Christopher Golden, Jonathan Maberry, Kelley Armstrong, David Liss
Churchill Versus Hitler: War of Words
Peter John
J.C. Mells
Fury's Kiss
Karen Chance
Untitled Downside Ghosts
Stacia Kane
Before Dark
Jonathan Lake
The Lies of Locke Lamora (The Gentleman Bastard, #1)
Scott Lynch
Mom of the Year
Denise Pischinger

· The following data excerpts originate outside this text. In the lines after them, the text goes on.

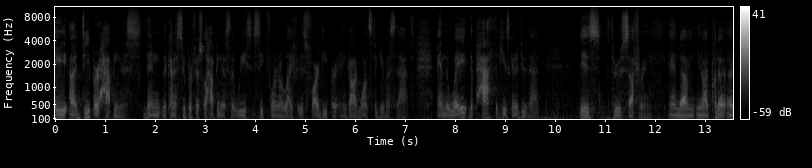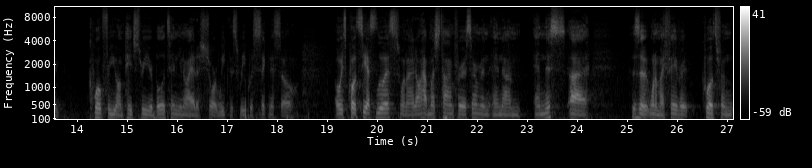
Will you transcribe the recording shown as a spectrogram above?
a, a, deeper happiness than the kind of superficial happiness that we seek for in our life. It is far deeper, and God wants to give us that. And the way, the path that He's going to do that is through suffering. And, um, you know, I put a, a, quote for you on page three of your bulletin. You know, I had a short week this week with sickness, so always quote C.S. Lewis when I don't have much time for a sermon. And, um, and this, uh, this is a, one of my favorite quotes from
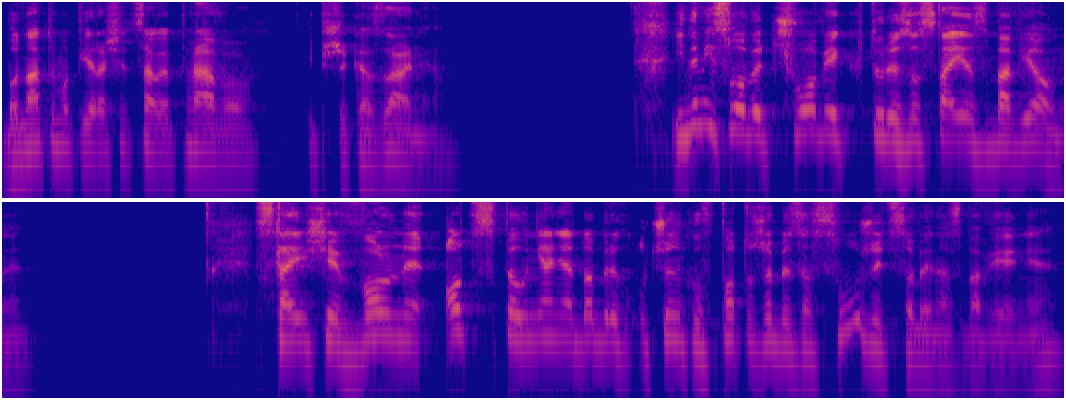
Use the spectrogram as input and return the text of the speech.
bo na tym opiera się całe prawo i przykazania. Innymi słowy, człowiek, który zostaje zbawiony, staje się wolny od spełniania dobrych uczynków po to, żeby zasłużyć sobie na zbawienie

Shift Omnibus Edition (Silo, #2) (Wool, #6-8) - Hugh Howey Prequel to Wool or rather the events of Wool from the perspective of the people who planned and built the silos.Conceptually I understand why sci-fi fans enjoy the work of Hugh Howey. Post-apocalyptic with elements of quite a few sci-fi favourites. Howey manages to gather together the futuristic fears of the eternally paranoid and amplify those fears tenfold by creating a realistic scenario.I wasn't bowled over by the writing though.I found it very awkward, drawn out and it lacked the spark of a natural storyteller. Perhaps that will change in time as the author hones his craft. Alternatively it might just be a minimalistic noir like quality that the author becomes known for.There is less character development and description than in Wool. All the figures blend into one John Doe. Now in the setting of the silos I would be tempted to say that was done on purpose to accentuate that one is all and all are one in that setting,but I don't think Howey thought that far ahead.Even after both Wool and the Shift novellas I don't think all possible aspects or avenues of this concept have been explored to their full potential. Leaving aside the fact that the drawn out writing is in danger of being boring or repetitive at times, Howey makes up for that with the constantly flowing and changing concept.I received a copy of this book via NetGalley.